Haiti collapses between violence and violation of human rights
Hundreds of Haitians yesterday continued the protests in different locations of that troubled country, in repudiation of the rise in fuel prices.
Santo Domingo, DR
Crisis, protests, violence, and massive violation of fundamental rights, form a sequence of manifest events in the daily life of Haitians punctually collected in the records of human rights watchdogs on a global scale.
As of this month, the documented figures of human rights violations in Haiti are impressive, painting a terrifying picture of the human pain that oppresses these people.
The blame is shared between the government, politicians, and criminal gangs that control large parts of the country.
In recent months, the wave of gang violence has killed hundreds of people, deepening the country’s political and human rights crisis, according to Human Rights Watch.

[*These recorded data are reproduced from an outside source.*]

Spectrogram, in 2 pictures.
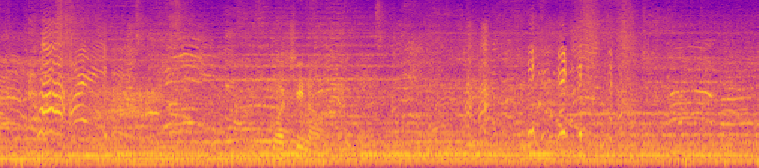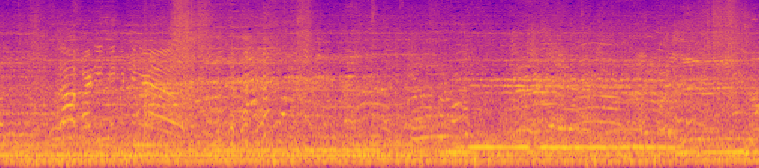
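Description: Adults and small children chatter and call out nearby.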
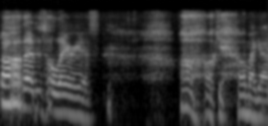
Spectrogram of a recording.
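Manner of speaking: words broken up by laughter. Reacting to a friend's funny voice bit, laughing while talking. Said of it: "I gotta stop laughing".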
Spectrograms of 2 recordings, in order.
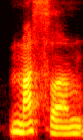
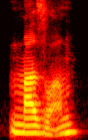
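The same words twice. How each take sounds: First: The s is a soft, unvoiced s. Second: The s is voiced like a z. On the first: The speaker calls it right. "like pussy, soft S" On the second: The speaker calls it wrong.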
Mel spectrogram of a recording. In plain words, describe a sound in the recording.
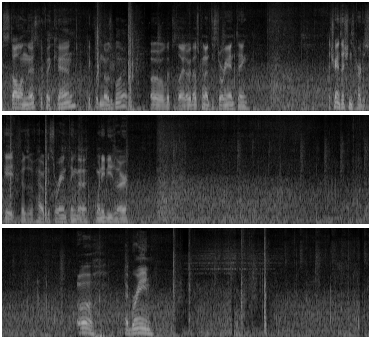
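Skateboard wheels roll over rough concrete.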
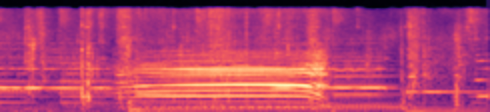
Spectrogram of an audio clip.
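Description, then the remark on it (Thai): A single long, loud moo with a strong harmonic drone from a white cow hauling a cart, rising then tapering off over about a second, with no talking. “ตลอดการเดินทาง วัวสีขาวต้องอดทนออกแรง ทั้งหมดที่จะลากเกวียน โดยวัวสีน้ำตาลไม่ยอมช่วยเลยจนกระทั่งถึงจุดหมาย”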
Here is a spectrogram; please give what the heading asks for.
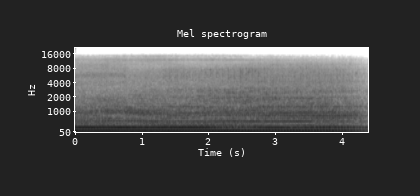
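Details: Steady, even V8 idle with a deep low rumble, no knocks or misses, from a rebuilt 2020 Corvette C8 Z51 after a year apart; runs cleanly after refilling coolant, fixing a disconnected ground and fitting a new battery.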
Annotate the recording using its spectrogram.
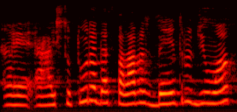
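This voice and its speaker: High-voiced teacher checking in often. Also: female voice, a little fast, lo-fi sound. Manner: explains patiently with frequent check-ins like "ok?" and "tá?". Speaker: Portuguese teacher. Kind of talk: video lesson to students.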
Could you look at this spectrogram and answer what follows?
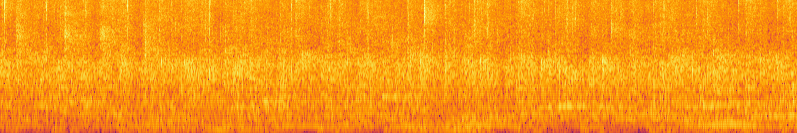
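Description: Crowd applauding, with music playing underneath.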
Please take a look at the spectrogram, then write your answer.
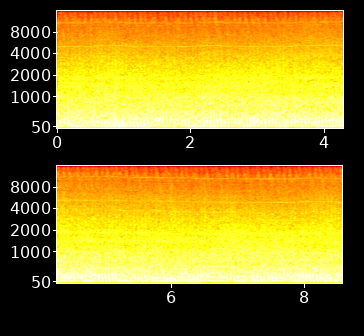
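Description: A helicopter flies in Ghost Recon Wildlands, its rotor producing a steady, loud, rapid chopping throb with an engine whine that holds constant throughout, close by and with no voices.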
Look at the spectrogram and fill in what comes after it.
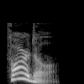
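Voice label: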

According to a United Nations report, gangs have kidnapped and killed hundreds of people in the capital Port-au-Prince since early July.
According to the UN Office in Haiti, 540 people were kidnapped and more than 780 killed between January and May.
And in the last five months of 2021, 396 people were kidnapped and 668 killed.
In the first week of last July, an alliance of dangerous gangs attacked the Nan Brooklyn neighborhood in Cité Soleil, Port-au-Prince, killing at least 300 people, 21 of them burned to death. According to the National Network for the Defense of Human Rights, many are missing a local human rights organization.
Gangs have set fire to and demolished houses. On July 10, the “5 Seconds” gang took over the Palace of Justice in Port-au-Prince and forced judicial officials to leave the place, carrying computer equipment, desks, and other goods, according to the head of the National Association of Judicial Secretaries of Haiti.
Thousands of detained Haitians could not see a judge, and their cases remain unreviewed due to the lack of hearings at the Palace of Justice and other courts in Haiti.
The government bears a lot of blame. The Office of the United Nations High Commissioner for Human Rights says there shows “a pattern of violations and abuses” of fundamental guarantees “followed by a lack of accountability.”
She has also said she is concerned “about Haiti’s persistent insecurity, poverty, structural inequalities, and rising political tensions.
Kidnappings for ransom, attacks by criminal gangs against allegedly rival neighborhoods, and widespread insecurity have increased in Haiti in a context of almost total impunity.
In Haiti, all avenues to find a way out of the crisis seem to be closed.
Violence and protests began early yesterday and continued all day, so the Spanish embassy was forced to order the closure of its mission, starting today, and the suspension of services to the public.
The situation is becoming very dangerous in the streets, and there is much fear in the productive sectors, mainly industrial and small and medium commerce.
Early yesterday, demonstrators attacked with stones the residence of André Michel, self-proclaimed “people’s lawyer” in Thomassin 37, on the heights of Pétion-Ville, according to a report by Haiti 24 News.
They also set fire to a car in the courtyard of Michel’s house, and those responsible accused him of “abandoning” the popular struggle since the coming to power of Ariel Henry.
The embassy of the Iberian nation explains that “due to the protest movements currently taking place in Port-au-Prince, the embassy will keep its doors closed this Wednesday, September 14,” writes the diplomatic headquarters in a statement published on its Twitter account.
In making this decision, the legation of the European country expressed its apology to the public for these inconveniences. In this regard, it indicates that its emergency telephone number remains “available for Spanish residents in the country.”
The closure of the Spanish embassy in Haiti has been joined by other diplomatic institutions that have been forced to take similar measures in view of the seriousness of the Haitian situation.
Last Tuesday, the French embassy announced, through its head, Fabrice Mauriès, the closure of its functions “until further notice.”
On the other hand, Haitian media reported that the public and private institutions of Miragoâne, a commune of more than 62,000 inhabitants located in the district of the same name, in the department of Nippes, closed their doors, in support of the strike, as a protest against the measures of readjustment of fuel prices ordered by the government.
Opening the day.
No sooner had the sky brightened up yesterday, as the new day dawned over the crowded Haitian urban and rural conglomerate, than political and social unrest once again took over the lives of the people in that unfortunate country, with a new day of protest against the adjustment of the prices of petroleum derivatives in Port-au-Prince and other cities. The portal Haiti24.Net reports early in the morning of barricades in several streets of the capital, creating difficulties in traffic management again.
Nothing on the US media yet.